A group of diseases characterized by interstitial inflammation
Acute Interstitial Nephritis(AIN)
A nephritic pattern classically includes
hypertension and an active urine sediment (dysmorphic RBCs, RBC casts, WBCs) with variable proteinuria
Nephrotic disorders present with
edema, hypoalbuminemia, and massive proteinuria
The three main categories of disease processes that present as RPGN include
(1) anti-GBM disease, (2) immune complex-mediated diseases, and (3) pauci-immune (i.e., a necrotizing glomerulonephritis without immune deposits detected, such as Wegener's or microscopic polyangiitis). Glomerular crescents are a common feature
in ATN the damaged renal tubule cells fail to reabsorb sodium normally and the spot urine sodium is often greater than X mmol/L with a FENa of greater than Y%.

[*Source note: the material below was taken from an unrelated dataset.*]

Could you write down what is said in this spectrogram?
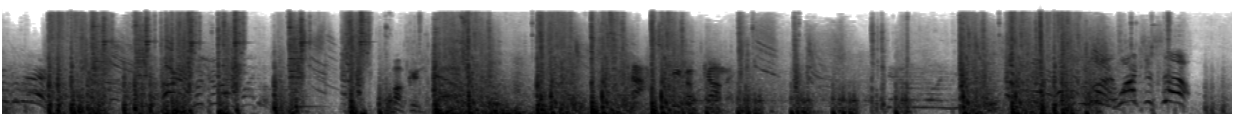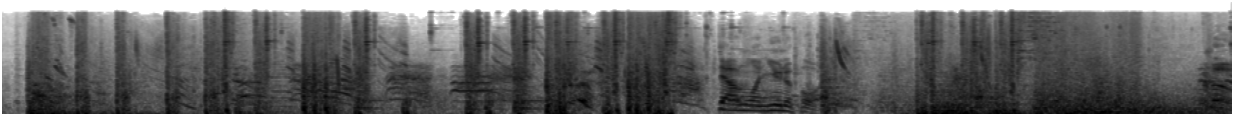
Over there. Otis, look alive. Fuckers down. Ha! Keep them coming. Down one. You. Fire, watch yourself! Down one uniform. Boom.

urine sodium is often greater than 50 mmol/L with a FENa of greater than 2-3%.
FENa is defined as the ratio of
sodium clearance (cna) to creatinine clearance (cCr).
FENa (%) =
= (UNa x Pcr)/(PNa x UCr) x 100
renal lab effect: gi bleeding
inc BUN
renal lab effect: corticosteroids
inc BUN
renal lab effect: cimetidine
increased creatinine d/t decreased tubular secretion
renal lab effect: tmp/smx
increased creatinine d/t decreased tubular secretion
renal lab effect: cephalosporines
increased creatinine d/t decreased tubular secretion
renal lab effect: rhabdomyolysis
increased creatinine…d/t incraeased release from muscle
renal lab effect: ketones
increased creatinine, d/t interference w/ Jaffe rx
renal lab effect: cefoxitin
increased creatinine, d/t interference w/ Jaffe rx
oliguria def
<400 mL/24 h bc minimum for daily nitrogenous waste
anuria def
<40-100 ml/day
4 causes anuria
complete obstruction, arterial occlusion, severe atn, bilateral renal vein thrombosis
asthma classic triad of symptom
shortness of breath, cough and wheezing.
astha HEENT exam
: increased nasal secretion, mucosal swelling and nasal polyps
Asthma: The most useful clinical indicators that have been shown to correlate with objective findings
pulsus paradoxus and accessory muscle use
Chronic bronchitis is a clinical diagnosis defined by
productive cough that occurs on most days for at least 3 months of the year, for 2 consecutive years
Seven Killer Causes of Chest Pain
1. Acute MI; 2.Tension PTX; 3. Aortic Dissection; 4.Tamponade; 5.PE; 6.Pneumonia; 7.Ruptured Esophagous (Borhave’s)
coronary artery disease 8 risk factors
# Smoking # High LDL # Low HDL # HTN # Obesity # DM # Post-menopausal # Hyperhomocyteinemia
Beck's triad of tamponade
Jugular venous distention, hypotension, and muffled heart sounds) Kussmaul sign: JVD elevation during inspiration.
Lights criteria
LDH effusion/serum >0.6; Protein effusion/serum > 0.5; LDH > 2/3 upper limit normal for serum
outpatient tx for comm aq pneumonia; no commorbid or risk fx for resistant or for gram neg
macrolide (azithro or clarithro) daily 7 days; doxy as second line
com aq pneumonia and risk fx, commorbid
b lectam and macrolide; or quinolone
inpatient pneumonia, non icu
IV B lactam & macrolide: OR fluoroquinilone alone